It is halfway down a well-regarded street in Mayfair — after a mid-priced English shoe brand, Sotheby’s Realty and a couple of esoteric Japanese fashion labels and a few doors before the Queen’s corsetiere. I passed it several times before stopping to see what it was. On several occasions there were girls at the door handing out freebies. Out of habit I smiled hello, no thank you, without finding out what they were giving away. On the third or fourth occasion I stopped to read the sign above the door: “The East India Company” — in gold Times New Roman or something like it.
Several weeks later, on an aimless Sunday, I wandered in to explore. There was an old German couple drifting out — the wife examining a bowl of what looked like potpourri by the exit. But this is the kind of place where everything looks like potpourri. The store has the cool, dark, familiarity of a luxury gift shop in a Middle Eastern airport — where luxury means genuinely superfluous. Everything is packaged in canisters and jars with gold branding and neatly arranged on dark wooden shelves. There is a rack of decorative porcelain mugs on one side of the room and on the other a number of coffee machines for tastings. In the centre of the room there is a crescent-shaped marble bar with glass pots of tea and a pretty girl from Southhall offering samples.

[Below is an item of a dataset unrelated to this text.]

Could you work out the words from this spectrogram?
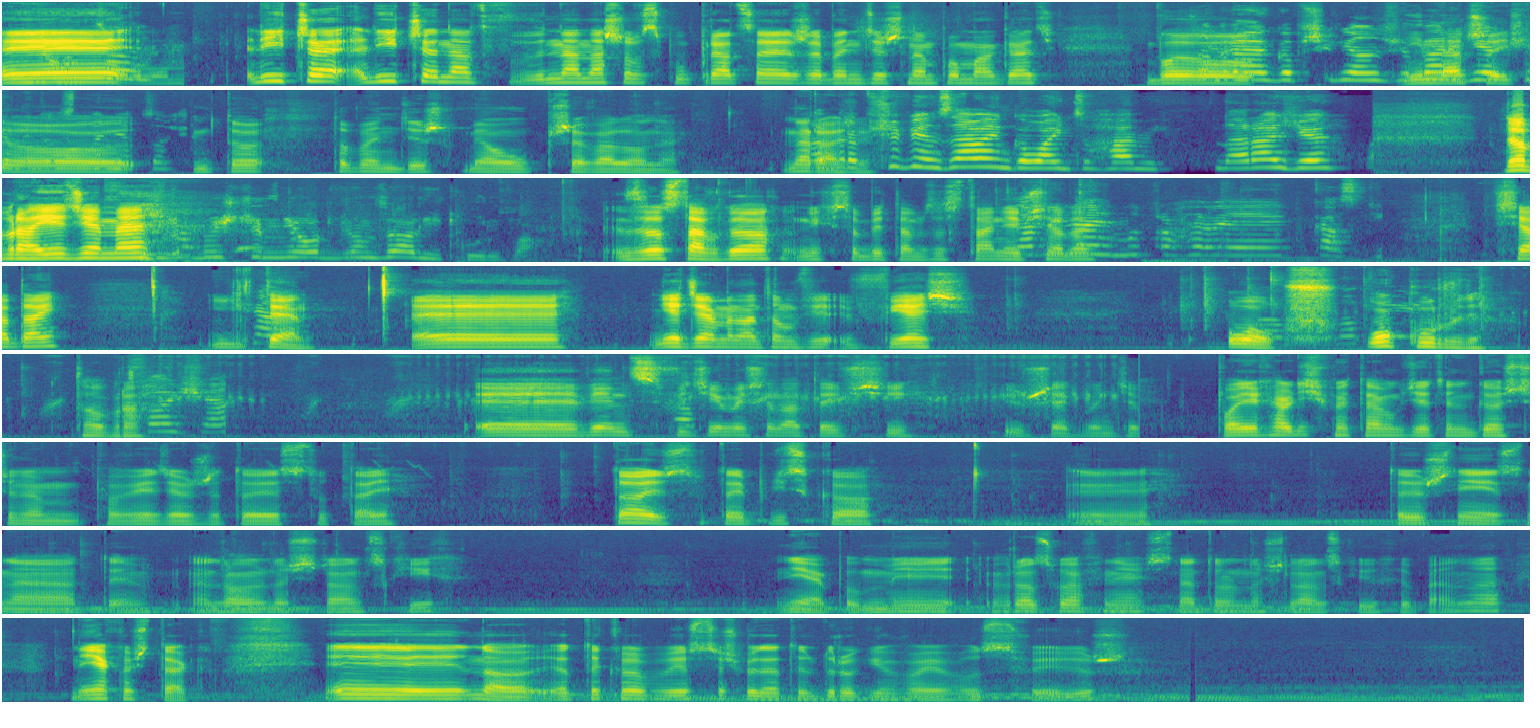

The East India Company was to its generation, what Amazon will likely be to the next: monstrous, semi-sovereign, monopolistic, life-styling. It was a state-backed, limited liability company incorporated in the seventeenth century to explore the world and trade for the British. Through commerce and political machination, it acquired increasing control over India and eventually colonised the subcontinent before it was absorbed into the British administration. Over its almost three century (first) life, it grew to rule one-fifth of the world’s population, command a standing army of 200,000 men and control half the world’s trade. It was simply “the Company”.
The Company stood for power, adventure, discovery, luxury and class. It did not bring civilisation to the subcontinent. The Mughals of the 17th and 18th centuries were far more sophisticated than the British in many ways. But it brought tea and spices to the West and cheap cloth — calico, gingham, chintz, seersucker and taffeta for example — a clean underwear revolution. Like all corporates, its greatest strength and failing was its pure profit motive. In an age with little regulation and competition, that absolute lack of morality harnessed to extraordinary power generated massive profit and massive harm. The Company played a role in the Bengal Famine of 1770 in which 10 million died, the Boston Tea Party in 1773, the Anglo-Chinese Opium Wars from 1839 to 1842 and 1856 to 1860 and the War of Independence 1857, also known as mutiny; and destroyed local textile and shipbuilding industries. It was finally dissolved in 1874 because of its failures in administration. The grotesque poverty of the subcontinent today is in part a product of its rule.
So its revival comes as something of a surprise. Even more so, given that the resuscitator who has pressed his warm breath between its blue lips is an Indian. Sanjiv Mehta — a businessman with a diverse background in gemology and tea trading — bought the rights to use the East India Company name in 2005.
There are clearly incentives. The East India Company has a name and reputation that provide an obvious platform for a luxury goods retailer. Even more so because we seem to remember the good and none of the bad. It is, in British history, the original bridge to the exotic Orient, bringing tea and pepper and cloves and muslin to the Empire. And in subcontinental history, the Company heralded the British Raj — and brought order to India in a way that none have since. Its recent revival is an exercise in monetising those elements of orientalism and nostalgia and as such its investment appears to be purely in its branding.
Its shop in Mayfair sells tea, coffee, condiments, confectionary and biscuits and a separate arm of the brand mints coins in gold and silver. Its products have the kind of aggrandising descriptions that try terribly hard to provide you the experience you want without having to rely on the product: Persian Blue Salt, Dark Chocolate Enrobed Orange Peel, Admiral’s Reserve Cheese Biscuits and Governor Aungier’s Bombay Chai Tea, for example. I tasted several items but gave up quickly when a lot of it started to taste the same. Savoury biscuits with black peppercorn had the mealiness of sawdust and the sting of cheap deodorant. Roquefort cheese filled biscuits were unfilled — which is some consolation — with the grittiness and flavour profile of road salt. Coffee beans in dark chocolate were pleasant enough if not particularly inspiring. Think Fortnum & Mason without the products or packaging.
Don’t get me wrong — if, on a hungry afternoon, at the back of a cupboard, I chanced upon a dusty jar of its Real Raspberries Enrobed in Chocolate, I’d likely enjoy them notwithstanding my discomfort with their politics and semantics.
But in the end the East India Company’s revival leaves me more than anything else with an unpleasant taste in my mouth. Its gruesome legacy, its orientalism, its poor product selection make this endeavour unwise. In its second incarnation, the Company retains its relentless thirst for profit but little else. And to revive a grand Empire builder as a gift shop — well, it’s like Pol Pot as a Cabbage Patch Kid: embarrassingly distasteful … but perhaps appropriately degrading. If this is an act of revenge, it’s masterful.